Talk to them! Rehearse what you want to say. This may help reduce your anxiety and clarify exactly what you want to say. Other people have found writing out their main points helpful.
Set a private time and place to talk. No one wants to have personal issues dissected in front of a crowd, so make sure you find a time and place where you will have time to discuss your concerns without being rushed or in front of a crowd.
Be honest. Talk openly and honestly about your concerns with the person who is struggling with eating or body image problems. Avoiding it or ignoring it won’t help!

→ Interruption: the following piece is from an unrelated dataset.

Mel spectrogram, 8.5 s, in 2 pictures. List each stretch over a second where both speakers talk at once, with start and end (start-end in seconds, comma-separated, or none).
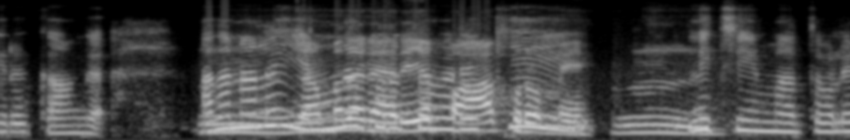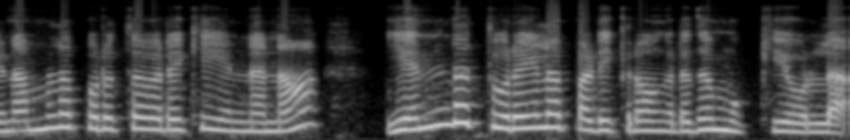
1.1-2.7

Use “I” statements. Focus on behaviors that you have personally observed, such as “I have noticed that you aren’t eating dinner with us anymore,” or “I am worried about how frequently you are going to the gym.” It’s easy to sound accusatory (“You’re not eating! You’re exercising too much!”), which can cause a person to feel defensive. Instead, stick to pointing out what you’ve observed. If you can, also point out behaviors not related to eating and weight, which may be easier for the person to see and accept.
Stick to the facts. Raising concerns about a potential eating disorder can bring up lots of emotions, and it’s important not to let those run the show. Instead, talk about behaviors and changes you have observed and calmly point out why you are concerned (“I have seen you run to the bathroom after meals and feel worried you might be making yourself throw up.”).
Be caring, but be firm. Caring about your friend does not mean being manipulated by them. Your friend must be responsible for their actions and the consequences of those actions. Avoid making rules, promises, or expectations that you cannot or will not uphold. For example, “I promise not to tell anyone.” Or, “If you do this one more time, I’ll never talk to you again.”
Remove potential stigma. Remind your loved one that there’s no shame in admitting you struggle with an eating disorder or other mental health issue. Many people will be diagnosed with these issues during their lifetimes, and many will recover.
Avoid overly simplistic solutions. Being told “Just stop” or “Just eat” isn’t helpful. It can leave the sufferer feeling frustrated, defensive, and misunderstood.
Be prepared for negative reactions. Some eating disorder sufferers are glad that someone has noticed they are struggling. Others respond differently. Some may become angry and hostile, insisting that you are the one with the problem. Others may brush off your concerns or minimize potential dangers. Both of these responses are normal. Reiterate your concerns, let them know you care, and leave the conversation open.
Encourage them to seek professional help. Many eating disorder sufferers require professional help in order to get better. Offer to help the sufferer find a physician or therapist if they don’t have one, or attend an appointment where the eating disorder is discussed. Getting timely, effective treatment dramatically increases a person’s chances for recovery. If your loved one is ready to seek treatment or you want to explore options, the NEDA Helpline is a great place to start. Contact the Helpline >
Tell someone. It may seem difficult to know when, if at all, to tell someone else about your concerns. Addressing body image or eating problems in their beginning stages offers your friend the best chance for working through these issues and becoming healthy again. Don’t wait until the situation is so severe that your friend’s life is in danger. Your friend needs a great deal of support and understanding.